“Yes! Brilliant!” I said as I returned to the table and finished off the potatoes, thinking carefully about the significance of what just happened. Max looked at me with frustration.
“What does all this mean? I mean this is getting out of control.”
For another short story, published in Second Glance: Short Stories, have a read of Feeling Judged which is about the perception of discrimination during a work interview.
On my Youtube channel I began with a section called ‘Adore-thors’ where I celebrate some of my favourite writers. With today being the launch day for her new psychological thriller, I wanted to share some thoughts about the brilliant Joanne Harris. So now Adore-thors is a blog feature too.
Without a doubt, Joanne Harris’ books have captivated me for over twenty years. I have taken them on holiday with me and constantly have at least one on the go, including right now. Having met her on two occasions I realised that she is humble, funny and incredibly knowledgeable. That is why I adore her work and want to share information about her books in my blog.
When she released her third book, Chocolat, she took the world by storm. It soon became a movie and the tie-in cover had Juliette Binoche on it, which is why it originally grabbed my attention. So I read the book and soon got round to checking out the film. Both were amazing and her writing style particularly grabbed me.
With Chocolat using all the senses and describing food in great detail it basically made me hungry for more. So on the way to a Paris holiday I devoured another book called ‘Five Quarters of an Orange’, also set in France. But French books were not Joanne’s single niche.
Over time I kept coming back to her books, initially when I discovered her set of very different short stories. ‘Jigs and Reels’ provided an interesting and often witty collection of stories that showed me her clever imagination and diversity. This writer had skill!
Later I met Loki, the trickster God, in her book ‘The Gospel of Loki’. This was a kind of YA fantasy book that explored her love of Norse mythology and was part of a group of novels on a similar theme, including Runemarks.

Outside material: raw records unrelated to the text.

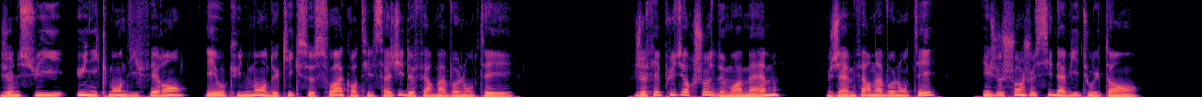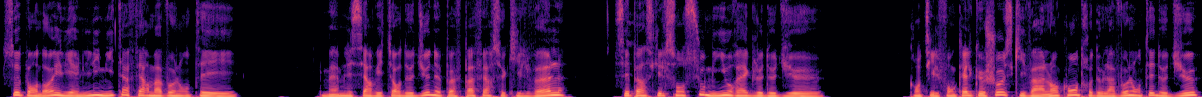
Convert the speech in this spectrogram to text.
je ne suis uniquement différent et aucunement de qui que ce soit quand il s'agit de faire ma volonté. Je fais plusieurs choses de moi-même, j'aime faire ma volonté, et je change aussi d'avis tout le temps. Cependant, il y a une limite à faire ma volonté. Même les serviteurs de Dieu ne peuvent pas faire ce qu'ils veulent, c'est parce qu'ils sont soumis aux règles de Dieu. Quand ils font quelque chose qui va à l'encontre de la volonté de Dieu,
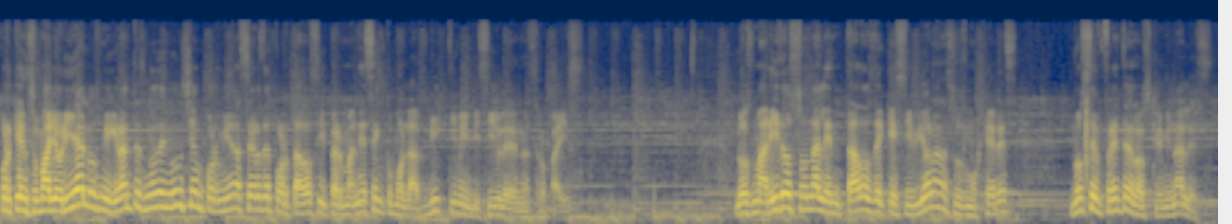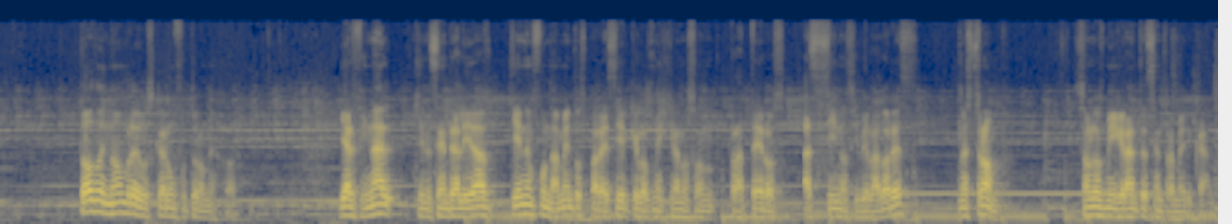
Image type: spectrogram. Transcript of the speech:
porque en su mayoría los migrantes no denuncian por miedo a ser deportados y permanecen como la víctima invisible de nuestro país. Los maridos son alentados de que si violan a sus mujeres, no se enfrenten a los criminales. Todo en nombre de buscar un futuro mejor. Y al final, quienes en realidad tienen fundamentos para decir que los mexicanos son rateros, asesinos y violadores, no es Trump, son los migrantes centroamericanos.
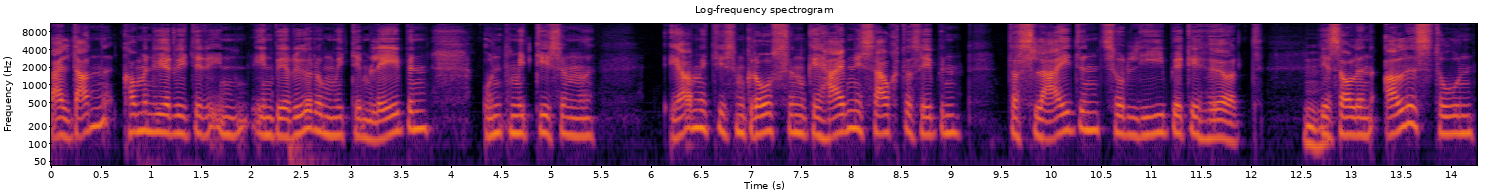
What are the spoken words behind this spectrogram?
weil dann kommen wir wieder in, in Berührung mit dem Leben und mit diesem, ja, mit diesem großen Geheimnis auch, dass eben das Leiden zur Liebe gehört. Mhm. Wir sollen alles tun,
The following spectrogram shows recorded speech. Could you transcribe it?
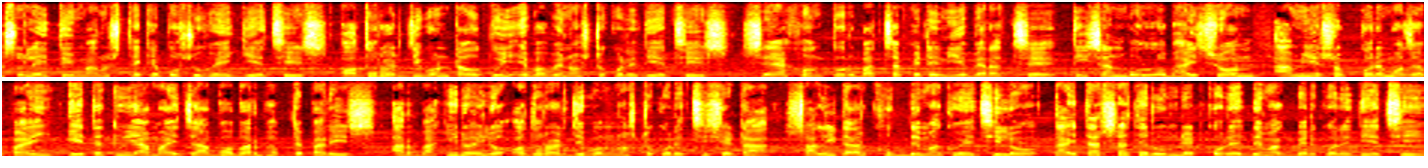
আসলেই তুই মানুষ থেকে পশু হয়ে গিয়েছিস। অধরার জীবনটাও তুই এভাবে নষ্ট করে দিয়েছিস। সে এখন তোর বাচ্চা পেটে নিয়ে বেড়াচ্ছে। তিশান বলল, ভাই, শোন, আমি এসব করে মজা পাই। এতে তুই আমায় যা ভাবার ভাবতে পারিস। আর বাকি রইল অধরার জীবন নষ্ট করেছি সেটা। শালিটার খুব দেমাগ হয়েছিল। তাই তার সাথে রুম ডেট করে দেমাগ বের করে দিয়েছি।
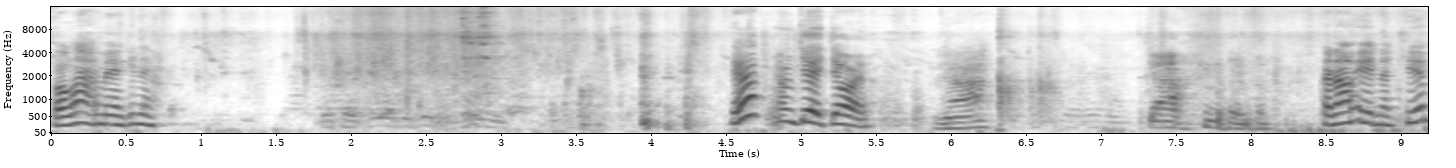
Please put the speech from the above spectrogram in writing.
ของอะแม่กินเนี่ยยัก น้ำเจ๊จ่อยนะจ้าหน่อยนะขนาวเห็ดน่ะเข้ม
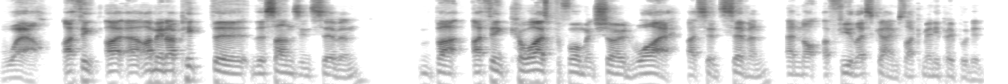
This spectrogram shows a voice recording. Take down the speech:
Wow, I think I, I mean, I picked the the Suns in seven, but I think Kawhi's performance showed why I said seven and not a few less games like many people did.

But it was her first book set in a quaint private school known as St Oswald’s that began a series which she is carrying on today. Getting to know the teachers and students in the incredible ‘Gentlemen and Players’ I was surprised by the twists and turns that kept me guessing right up to the end.
My review of ‘Gentlemen and Players’ can be found here

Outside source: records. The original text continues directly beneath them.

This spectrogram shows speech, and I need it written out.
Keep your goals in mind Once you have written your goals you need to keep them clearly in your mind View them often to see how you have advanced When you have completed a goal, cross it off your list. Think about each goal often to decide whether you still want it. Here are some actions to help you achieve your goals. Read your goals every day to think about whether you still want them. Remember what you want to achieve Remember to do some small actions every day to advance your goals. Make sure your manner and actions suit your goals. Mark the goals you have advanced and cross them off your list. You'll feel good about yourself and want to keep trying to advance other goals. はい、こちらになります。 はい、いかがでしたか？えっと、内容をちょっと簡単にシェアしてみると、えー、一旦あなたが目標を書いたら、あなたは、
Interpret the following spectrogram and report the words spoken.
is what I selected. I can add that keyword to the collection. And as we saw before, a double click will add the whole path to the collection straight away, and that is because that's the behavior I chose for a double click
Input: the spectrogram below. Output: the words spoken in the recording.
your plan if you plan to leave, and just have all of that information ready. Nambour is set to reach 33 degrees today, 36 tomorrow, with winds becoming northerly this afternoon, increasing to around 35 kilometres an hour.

So I wish Joanne a great publication day today for her fourth book in the series. It’s called ‘A Narrow Door’ and looks every bit as absorbing as her other wonderful books.